Others had problems with the unfamiliar user interface and the incessant software updates that come with any new operating system.
Microsoft had managed to gain a toe-hold in the smartphone market, but it was proving to be more expensive than it was worth. In 2016, the tech giant finally accepted the fact. It cut thousands of jobs in the smartphone division and ceased advertisement. Since then, their market share has fallen to around 2 per cent. Many users switched to either Android or IOS before the platform could ever fully mature.
Microsoft had a similar experience with its software update for PCs, but through all the tumult that Windows 8 and 8.1 caused, Windows 10 has finally managed to strike the right balance and become an OS as capable, or perhaps even better than the masterpiece that was Windows 7. The differentiating factor was that Microsoft could afford this since it already held the lion’s share of the PC market.
The dream lives on
It’s over for Windows Phone 8, and Windows 10 Mobile is on its last legs. Microsoft knows this, and considering they are one of the largest companies in the business, it is foolish to assume they are out for the count.
There’s a slim chance that Windows 10 Mobile may make a comeback. Microsoft is working on a version which will run on ARM processors, which will allow mobile phones to run a full version of Windows 10. This will end the third party issue since it will allow access to desktop applications.
Microsoft has already started directing its time and resources towards its apps on the Apple and Android store, and with essentials like Microsoft Office and Skype, it maintains a strong presence there. The company is also working on projects like 'Holo Lens' the rumoured 'Surface Phone'.

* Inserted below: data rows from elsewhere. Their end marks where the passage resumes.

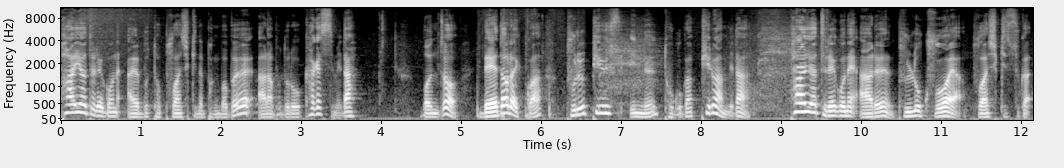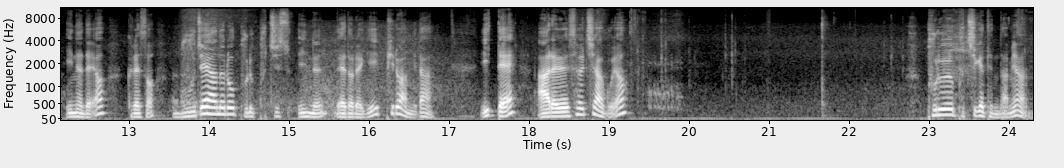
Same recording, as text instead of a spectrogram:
파이어 드래곤 알부터 부화시키는 방법을 알아보도록 하겠습니다. 먼저 네더렉과 불을 피울 수 있는 도구가 필요합니다. 파이어 드래곤의 알은 불로 구워야 부화시킬 수가 있는데요. 그래서 무제한으로 불을 붙일 수 있는 네더렉이 필요합니다. 이때 알을 설치하고요. 불을 붙이게 된다면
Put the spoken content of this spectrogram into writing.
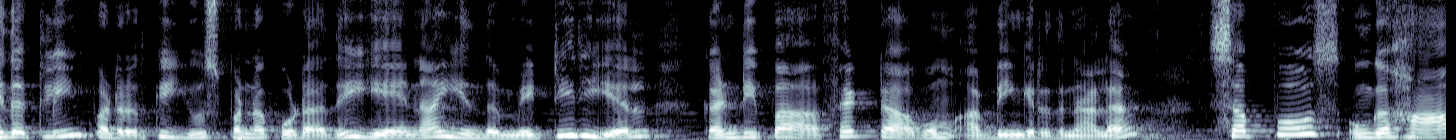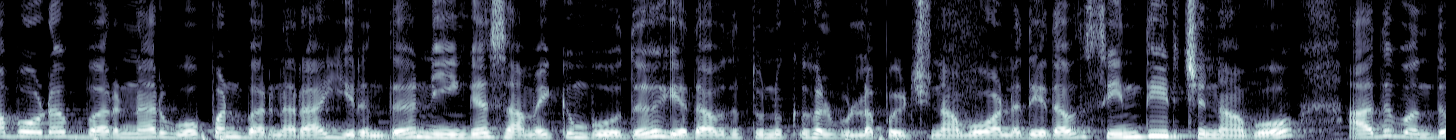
இதை க்ளீன் பண்ணுறதுக்கு யூஸ் பண்ணக்கூடாது. ஏன்னா இந்த மெட்டீரியல் கண்டிப்பாக அஃபெக்ட் ஆகும் அப்படிங்கிறதுனால. சப்போஸ் உங்கள் ஹாபோட பர்னர் ஓப்பன் பர்னராக இருந்து நீங்கள் சமைக்கும்போது ஏதாவது துணுக்குகள் உள்ளே போயிடுச்சுனாவோ அல்லது ஏதாவது சிந்திருச்சுனாவோ அது வந்து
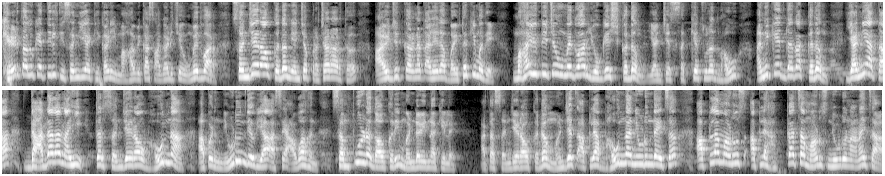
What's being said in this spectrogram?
खेड तालुक्यातील तिसंगी या ठिकाणी महाविकास आघाडीचे उमेदवार संजयराव कदम यांच्या प्रचारार्थ आयोजित करण्यात आलेल्या बैठकीमध्ये महायुतीचे उमेदवार योगेश कदम यांचे सख्य चुलत भाऊ अनिकेत दादा कदम यांनी आता दादाला नाही तर संजयराव भाऊंना आपण निवडून देऊया असे आवाहन संपूर्ण गावकरी मंडळींना केलंय. आता संजयराव कदम म्हणजेच आपल्या भाऊंना निवडून द्यायचं आपला माणूस आपल्या हक्काचा माणूस निवडून आणायचा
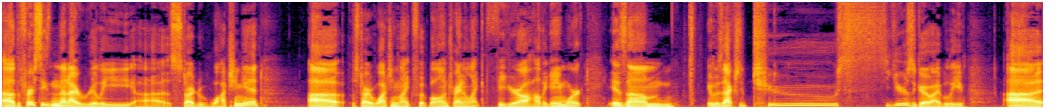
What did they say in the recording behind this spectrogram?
uh, the first season that I really uh, started watching it, uh, started watching like football and trying to like figure out how the game worked, is um, it was actually two years ago, I believe. Uh,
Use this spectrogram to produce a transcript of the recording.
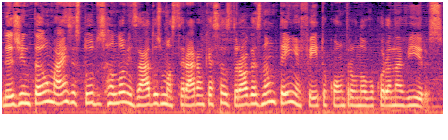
Desde então, mais estudos randomizados mostraram que essas drogas não têm efeito contra o novo coronavírus.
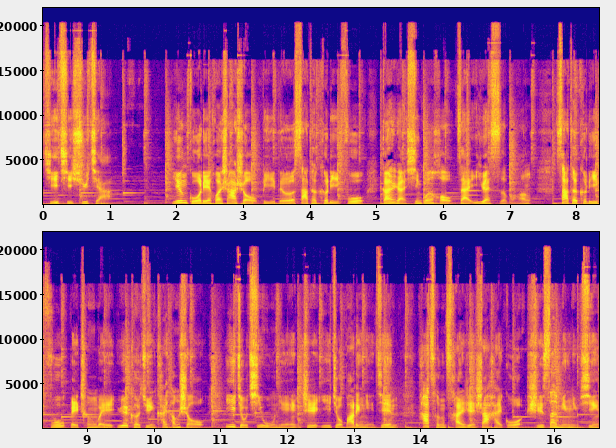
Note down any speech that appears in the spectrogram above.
极其虚假。英国连环杀手彼得·萨特克利夫感染新冠后在医院死亡。萨特克利夫被称为约克郡开膛手。1975年至1980年间，他曾残忍杀害过13名女性。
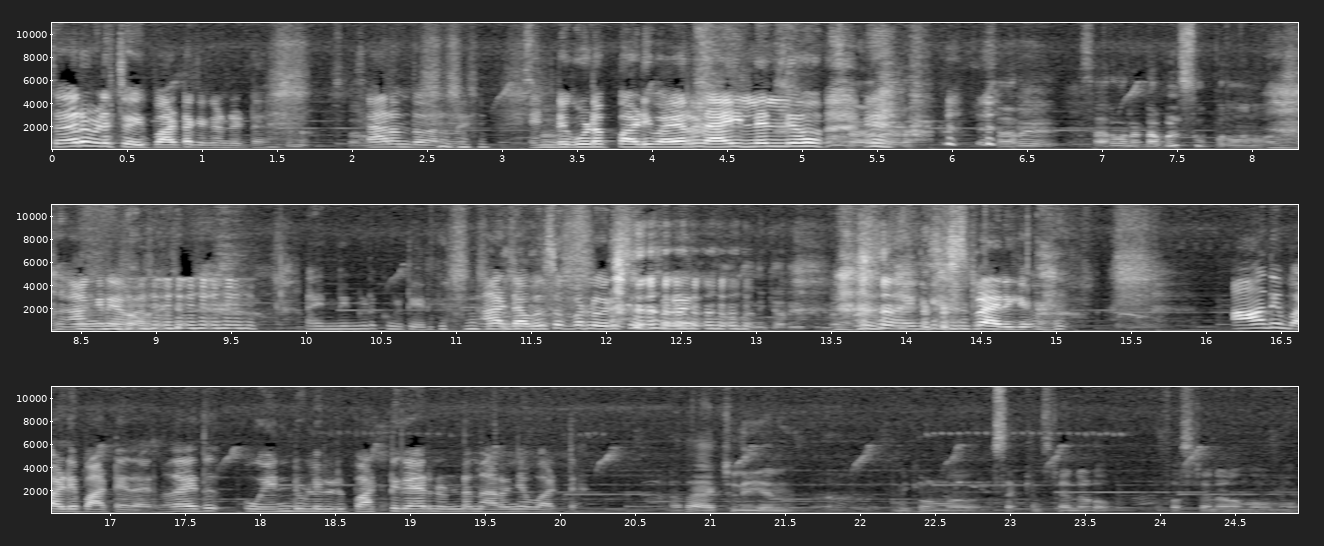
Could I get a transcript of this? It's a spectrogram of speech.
സാറ് വിളിച്ചോ ഈ പാട്ടൊക്കെ കണ്ടിട്ട്? സാറെന്താ സാർ സാർ എന്താ പറഞ്ഞേ? എന്റെ കൂടെ പാടി വൈറലായില്ലല്ലോ. ഡബിൾ സൂപ്പർ അങ്ങനെയാ എന്നെയും കൂടെ കൂട്ടിയായിരിക്കും. ആ ഡബിൾ സൂപ്പറിൽ ഒരു സൂപ്പർ എനിക്ക് ഇഷ്ടമായിരിക്കും ആദ്യം പാടിയ പാട്ട് ഏതായിരുന്നു? അതായത് ഓ എന്റെ ഉള്ളിൽ ഒരു പാട്ടുകാരൻ പാട്ടുകാരനുണ്ടെന്ന് അറിഞ്ഞ പാട്ട്. അത് ആക്ച്വലി ഞാൻ എനിക്ക് തോന്നുന്നു സെക്കൻഡ് സ്റ്റാൻഡേർഡോ ഫസ്റ്റ് സ്റ്റാൻഡേർഡോ തോന്നുന്നു.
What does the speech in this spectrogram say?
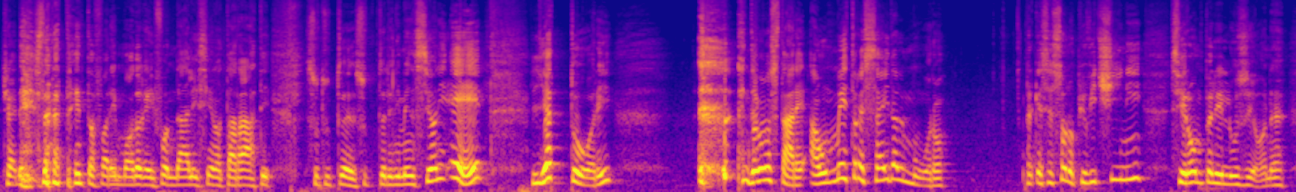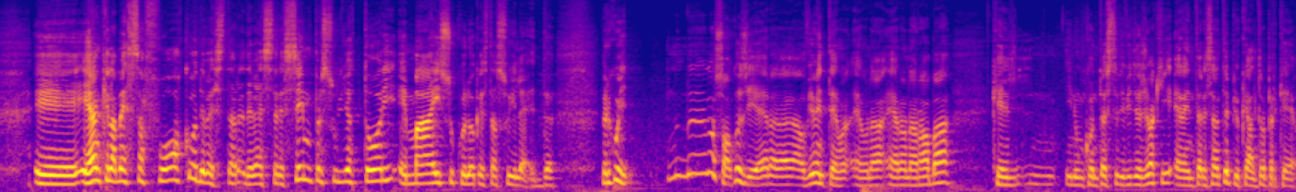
cioè devi stare attento a fare in modo che i fondali siano tarati su tutte, su tutte le dimensioni e gli attori devono stare a un metro e sei dal muro perché se sono più vicini si rompe l'illusione e, e anche la messa a fuoco deve, stare, deve, essere sempre sugli attori e mai su quello che sta sui led per cui non so così era, ovviamente una, era una roba che in un contesto di videogiochi era interessante più che altro perché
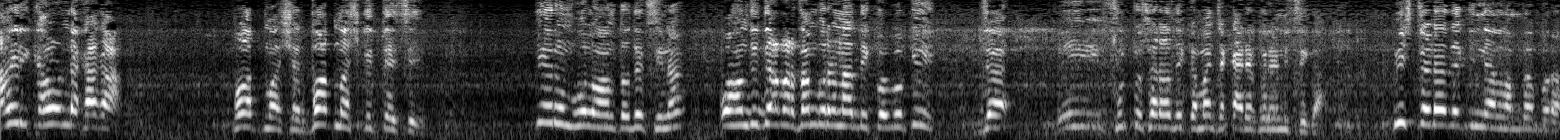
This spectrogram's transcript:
আহিরি খাউনটা খাগা বদমাসের বদমাস করতেছে কিরম হলো আন্ত দেখছি না ওখান যদি আবার জাম্বুরা না দেখ কইব কি যে এই ছোট্ট সারা দেখে মানুষ কার্য করে নিছি গা টাকা দিয়ে কিনে আনলাম জাম্বুরা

It is entirely possible that Microsoft changes the very nature of the mobile phone market in the near future, but for now we say goodbye.